The Aquaculture Lab has identified nine key issues, eight initiatives and 30 implementation plans. The sector is being positioned to support rural development, especially for marginalised coastal communities. It will lead to 24 new projects across the country by 2019 and boost revenue of the sector from R500 million today to almost R1.4 billion in 2019.
The Delivery Lab for the protection of the ocean environment from illegal activities has identified ten initiatives to be implemented by 2019. It will facilitate the development and implementation of an overarching, integrated ocean governance framework through Marine Spatial Planning legislation. The Marine Protection Services and Governance Delivery Unit has been established for facilitating, coordinating and implementing of protection initiatives.
To foster the skills and take the oceans economy forward the South African International Maritime Institute has been established at the Nelson Mandela Metropolitan University.
Since the start of Operation Phakisa for the Oceans Economy a number of successes have been recorded across a range of areas.

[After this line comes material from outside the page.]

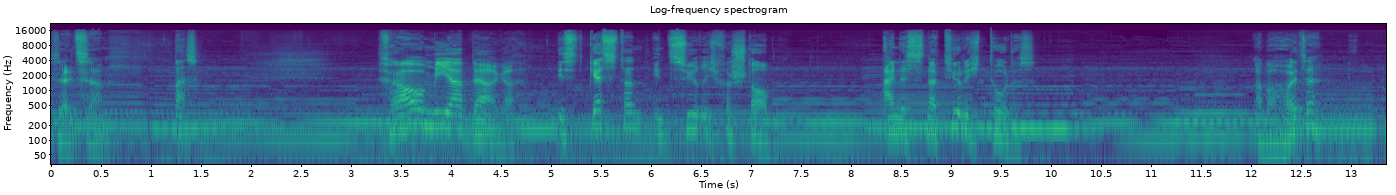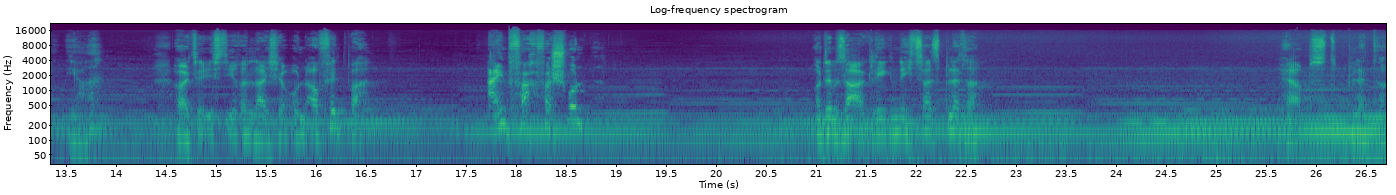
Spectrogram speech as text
Seltsam. Was? Frau Mia Berger ist gestern in Zürich verstorben. Eines natürlichen Todes. Aber heute? Ja? Heute ist ihre Leiche unauffindbar. Einfach verschwunden. Und im Sarg liegen nichts als Blätter. Herbstblätter.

These include:
To ensure steady gains, government has over the last 12 months removed constraints which projects previously faced. It includes eliminating legislative uncertainty, dealing with lengthy bureaucratic authorisation, addressing delays in funding and the skills gaps.

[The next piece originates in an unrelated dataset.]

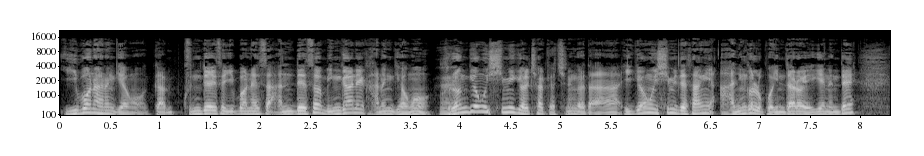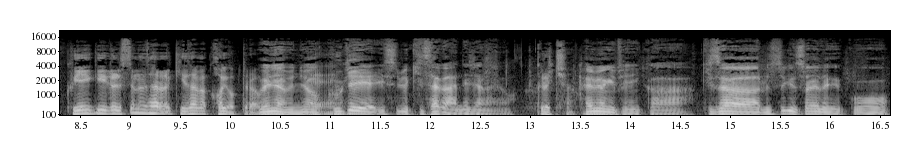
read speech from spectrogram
입원하는 경우, 그러니까 군대에서 입원해서 안 돼서 민간에 가는 경우 네. 그런 경우 심의 결차가 겹치는 거다. 이 경우 심의 대상이 아닌 걸로 보인다라고 얘기했는데 그 얘기를 쓰는 사람 기사가 거의 없더라고요. 왜냐하면요, 네. 그게 있으면 기사가 안 되잖아요. 그렇죠. 해명이 되니까 기사를 쓰긴 써야 되겠고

The necessary funding to attract private sector investment and create jobs in the Oil and Gas sector has been committed. In the Port of Saldanha Bay government has partnered with business to invest R9.2 billion over the next five years to create an oil and gas hub. Work at the port has already commenced on an Offshore Supply Base.
Notable advances in the development of the country’s ports include a dry dock in Durban where water can be pumped out of the dock so that vessels are repaired in a dry area. The dry dock was opened in January this year at an investment of R43 million.
The country’s boat building sector offers strong job creation and growth potential. More than R350 million have been earmarked for boat building infrastructure in the ports of Durban and Cape Town.
Government is revitalising ports and harbours across the country. Un-proclaimed small harbours Port Nolloth, Boegoebaai, Hondeklipbaai, Port Alfred, Port Grosvenor, Hibberdene, Port St Johns, Cape St Francis, Port Shepstone and Port Edward have been identified for harbour infrastructure, marine and offshore aquaculture, small town precinct development and tourism.
An investment of R80 million for the rehabilitation of fishing harbours in Saldanha Bay, Gans Bay, Struis Bay, Gordons Bay and Lamberts Bay is available. Three new harbours are being established in the Northern Cape, Eastern Cape and KwaZulu-Natal. This provides opportunities for local and rural economic development.
Aquaculture projects are supporting previously disadvantaged communities and rural economic development in coastal and inland communities.
The sector has attracted more than R400 million in investments from the private sector and government across ten aquaculture farms in the Eastern Cape, KwaZulu-Natal, Western Cape and Northern Cape.
A pipeline of 12 new aquaculture projects will sustain the sector’s growth, and 17 new aquaculture applications are currently being processed.
The Siyazama Aquaculture Cooperative in Hamburg in the Eastern Cape is an example of the sector’s potential. This year it sold its first harvest of fish to the Cape Town Fish Market at the Victoria & Alfred Waterfront in Cape Town.
- Quarterly briefings on the tangible outcomes demonstrating how Operation Phakisa is bridging the gap between policy and implementation in the Oceans Economy.
- Popularise Operation Phakisa targets in the Oceans Economy and create buy in by demonstrating how it translates to real benefits for the economy.
- Direct young people particularly those in inland provinces to career opportunities in oceans economy industries.
- Popularise opportunities in new industries such as aquaculture particularly among rural and previously disadvantaged communities.